5 New Netflix Instant Titles You Actually Care About


Sometimes you forget to check up on new Netflix Instant titles, and that’s a crime for which you can never be forgiven. Netflix is looking out for you! And I’m looking out for this month’s gayest titles, the ones you’d click on a Wednesday night in November just to make it through the week. Here are the five titles you should immediately get to viewing.

Death Becomes Her

Perhaps no other movie inspires as much gay diehard fanaticism from the early ’90s as Death Becomes Her, the wild, truly one-of-a-kind camp spectacular featuring Meryl Streep as an egomaniacal actress and Goldie Hawn as the vengeful woman who’ll stop at nothing to ruin her. It’s demented, and what makes it even better is Meryl Streep’s recollection of her reaction to reading the script. “I said I’d do it immediately and I’d be thrilled to play Helen. They said, ’No, no, no. We want you to play Madeline. Madeline Ashton.’ I thought, ’Oh my God.’ Because you know I just assumed they wanted me to play the intellectual, the writer, the East Side blah-blah. Not the failed song-and-dance girl who kicks up her legs on Broadway.”

Broadcast News

Jane Craig, played by the flawless Holly Hunter, is one of the great, flawed, and utterly intense heroines of ’80s cinema. In Broadcast News, determined newswoman Jane enjoys juicy charisma with her blank-faced anchorman (William Hurt) and somehow a just-as-appealing relationship with an ace reporter (Albert Brooks) who is secretly in love with her. My favorite scene is right at the beginning when Jane concludes a business call with typical grit, then puts down the receiver and bawls at nothing. 1987 was a competitive year for Best Actress (Meryl, Glenn, Holly, Sally Kirkland, and winner Cher all vied for the title), but Hunter would’ve been a fine choice as the year’s most committed and harried professional.

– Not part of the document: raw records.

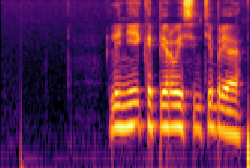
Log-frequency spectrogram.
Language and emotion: Russian, neutral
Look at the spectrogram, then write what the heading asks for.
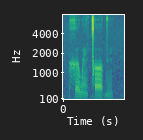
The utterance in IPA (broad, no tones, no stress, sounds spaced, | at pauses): x ə w ẽ ǀ ʌ d̪ ĩ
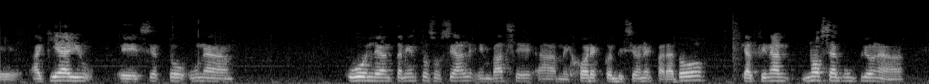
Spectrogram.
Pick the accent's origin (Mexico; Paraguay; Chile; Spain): Chile; No puede ser y no lo tenemos que tolerar como chilenos.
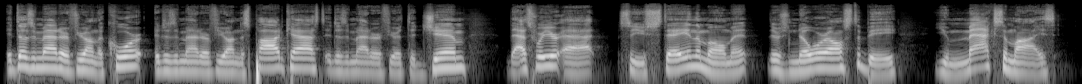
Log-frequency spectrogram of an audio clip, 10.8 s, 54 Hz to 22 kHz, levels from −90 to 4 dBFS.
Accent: American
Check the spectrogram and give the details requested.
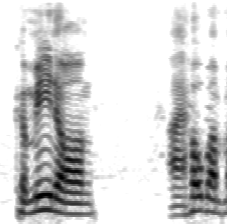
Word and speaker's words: Camino: He said, well, think of Camino. So Camino.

The Addams Family


After all these years, I cannot get over how good both The Addams Family and Addams Family Values are. They have no right! Part of the magic is the wonderful writing filled with tremendous one-liners (“Wednesday’s aunt Calpurnia was burned as a witch in 1706. They said she danced naked in the town square and enslaved the minister. Oh yes. But don’t worry; we’ve told Wednesday college first.”), but the real triumph is the pitch-perfect casting. Raul Julia has never been more right than as Gomez, Anjelica Huston is unspeakably fabulous as Morticia, and Christina Ricci is on fire as the deadpan daughter Wednesday.

For the Boys

The Bette Midler Oscar nomination that everyone forgets about, For the Boys sees the Divine Miss M as a USO singer in love with a prick comic (James Caan). I don’t know how to tell you this, but we need more Bette Midler movies. Has anyone seen her on Broadway as Sue Mengers? Looks very, very broad, and we need movies like For the Boys to remind us that Bette is a capable, affecting thespian.

The Importance of Being Earnest (2002)

Nope, it’s not the best adaptation of Oscar Wilde’s crowning achievement as a playwright (That would be the 1952 version with the dashing Michael Redgrave, the sexy imp Michael Denison, and the towering priestess of handbag sorcery known as Dame Edith Evans), but this version with Colin Firth and Rupert Everett has many cheeky pleasures, including a memorable performance by Judi Dench and an appearance by her daughter Finty Williams as Dench’s character in a flashback.